This article was written by Avery Koop and originally published by Visual Capitalist.
In this chart, we visualize the world’s GDP using data from the IMF, showcasing the biggest economies and the share of global economic activity that they make up.
Gross Domestic Product (GDP) is a broad indicator of the economic activity within a country. It measures the total value of economic output—goods and services—produced within a given time frame by both the private and public sectors.
The GDP Heavyweights
The global economy can be thought of as a pie, with the size of each slice representing the share of global GDP contributed by each country. Currently, the largest slices of the pie are held by the United States, China, Japan, Germany, and India, which together account for more than half of global GDP.
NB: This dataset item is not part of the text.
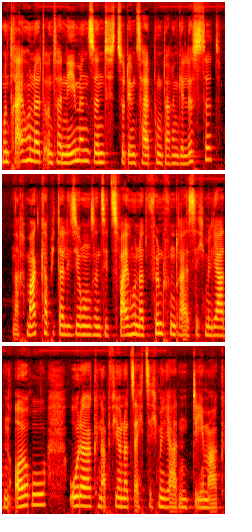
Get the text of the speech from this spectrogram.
Rund 300 Unternehmen sind zu dem Zeitpunkt darin gelistet. Nach Marktkapitalisierung sind sie 235 Milliarden Euro oder knapp 460 Milliarden D-Mark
Here’s a look at the top countries’ share of the world’s $101.6 trillion economy:
|Rank||Country||GDP (Billions, USD)|
|Total World GDP||$101,559.3|
Just five countries make up more than half of the world’s entire GDP in 2022: the U.S., China, Japan, India, and Germany. Interestingly, India replaced the UK this year as a top five economy.
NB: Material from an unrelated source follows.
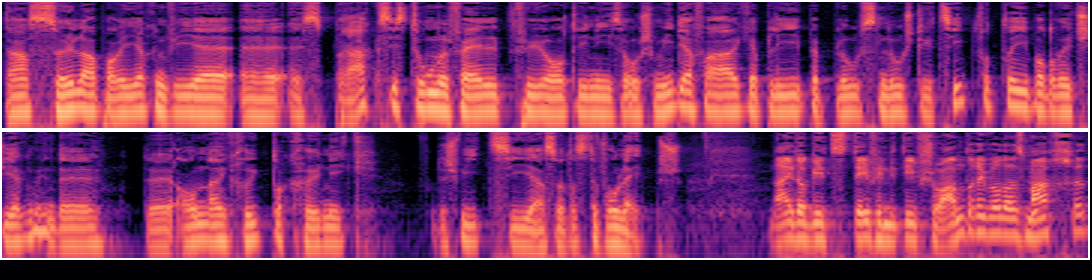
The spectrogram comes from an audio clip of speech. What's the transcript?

Adding on another five countries (the top 10) makes up 66% of the global economy, and the top 25 countries comprise 84% of global GDP.
The World’s Smallest Economies
The rest of the world — the remaining 167 nations — make up 16% of global GDP. Many of the smallest economies are islands located in Oceania.
Here’s a look at the 10 smallest economies in the world:
|Country||GDP (Billions, USD)|
|São Tomé and Príncipe||$0.51|
Tuvalu has the smallest GDP of any country at just $64 million. Tuvalu is one of a dozen nations with a GDP of less than one billion dollars.
The Global Economy in 2023
Heading into 2023, there is much economic uncertainty. Many experts are anticipating a brief recession, although opinions differ on the definition of “brief”.
Some experts believe that China will buck the trend of economic downturn. If this prediction comes true, the country could own an even larger slice of the global GDP pie in the near future.